Every line that contains the word "spectrogram" is to be copied from the listing.

*** Opening Materials provided ***

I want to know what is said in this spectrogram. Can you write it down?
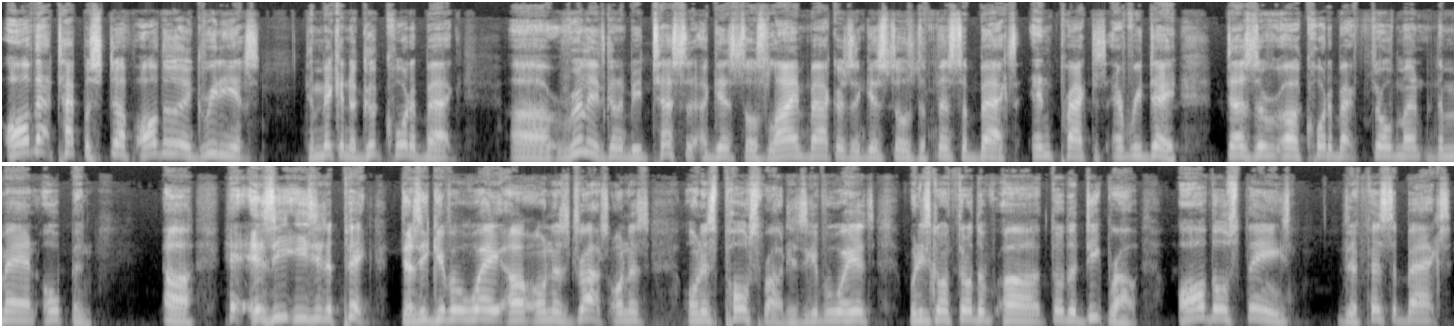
All that type of stuff, all the ingredients to making a good quarterback. Uh, really is going to be tested against those linebackers, against those defensive backs in practice every day. Does the uh, quarterback throw the man open? Uh, is he easy to pick? Does he give away uh, on his drops, on his on his post route? Does he give away his when he's going to throw the uh, throw the deep route? All those things, the defensive backs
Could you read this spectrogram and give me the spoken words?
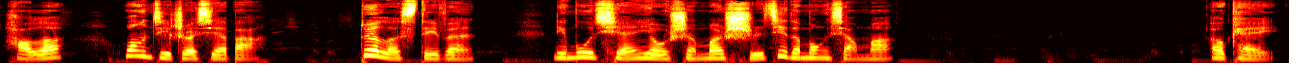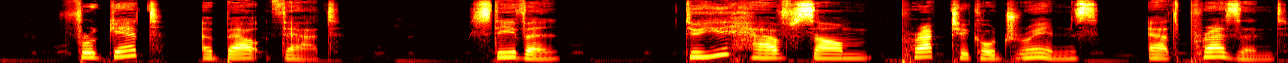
好了，忘记这些吧。对了，Steven，你目前有什么实际的梦想吗？Okay, forget about that. Steven, do you have some practical dreams at present?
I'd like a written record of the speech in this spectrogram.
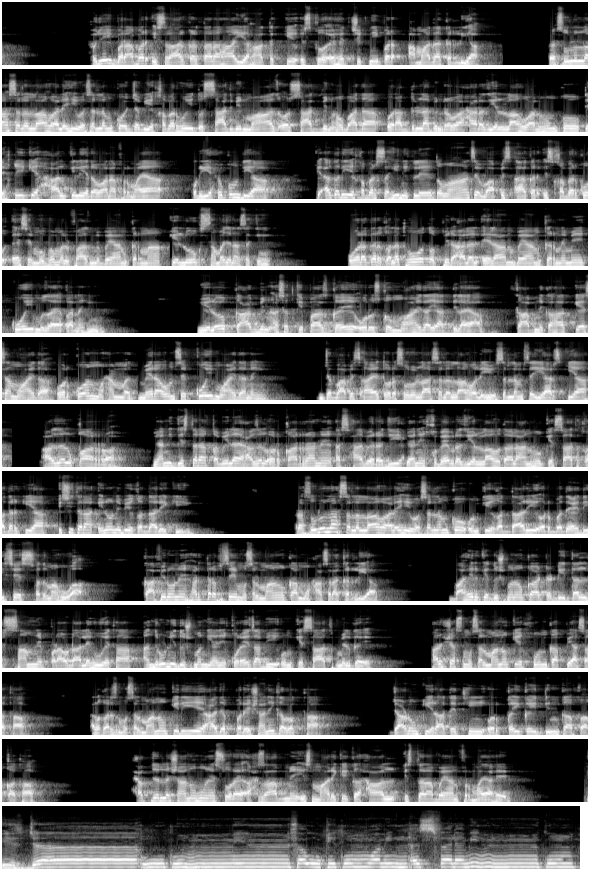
حجی برابر اصرار کرتا رہا، یہاں تک کہ اس کو عہد چکنی پر آمادہ کر لیا۔ رسول اللہ صلی اللہ علیہ وسلم کو جب یہ خبر ہوئی تو سعد بن معاذ اور سعد بن عبادہ اور عبداللہ بن رواحہ رضی اللہ عنہم کو تحقیق حال کے لیے روانہ فرمایا اور یہ حکم دیا کہ اگر یہ خبر صحیح نکلے تو وہاں سے واپس آ کر اس خبر کو ایسے مبہم الفاظ میں بیان کرنا کہ لوگ سمجھ نہ سکیں۔ اور اگر غلط ہو تو پھر علل اعلان بیان کرنے میں کوئی مذائقہ نہیں۔ یہ لوگ کعب بن اسد کے پاس گئے اور اس کو معاہدہ یاد دلایا۔ کعب نے کہا، کیسا معاہدہ؟ اور کون محمد؟ میرا ان سے کوئی معاہدہ نہیں۔ جب واپس آئے تو رسول اللہ صلی اللہ علیہ وسلم سے یارز کیا، عزل قارہ یعنی جس طرح قبیلہ عزل اور قارہ نے اصحاب رجی یعنی خبیب رضی اللہ تعالیٰ عنہ کے ساتھ غدر کیا، اسی طرح انہوں نے بھی غداری کی۔ رسول اللہ صلی اللہ علیہ وسلم کو ان کی غداری اور بدعہدی سے صدمہ ہوا۔ کافروں نے ہر طرف سے مسلمانوں کا محاصرہ کر لیا۔ باہر کے دشمنوں کا ٹڈی دل سامنے پڑاؤ ڈالے ہوئے تھا۔ اندرونی دشمن یعنی قریضہ بھی ان کے ساتھ مل گئے۔ ہر شخص مسلمانوں کے خون کا پیاسا تھا۔ الغرض مسلمانوں کے لیے عجب پریشانی کا وقت تھا۔ جاڑوں کی راتیں تھیں اور کئی کئی دن کا فاقہ تھا۔ حق جل شاہ نے سورہ احزاب میں اس مارکے کا حال اس طرح بیان فرمایا ہے۔ إذ جاءوكم من فوقكم ومن أسفل منكم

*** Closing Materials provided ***

Reply to the task:
I want to know what is said in this spectrogram. Can you write it down?
Could you read this spectrogram and give me the spoken words?
I'd like a written record of the speech in this spectrogram.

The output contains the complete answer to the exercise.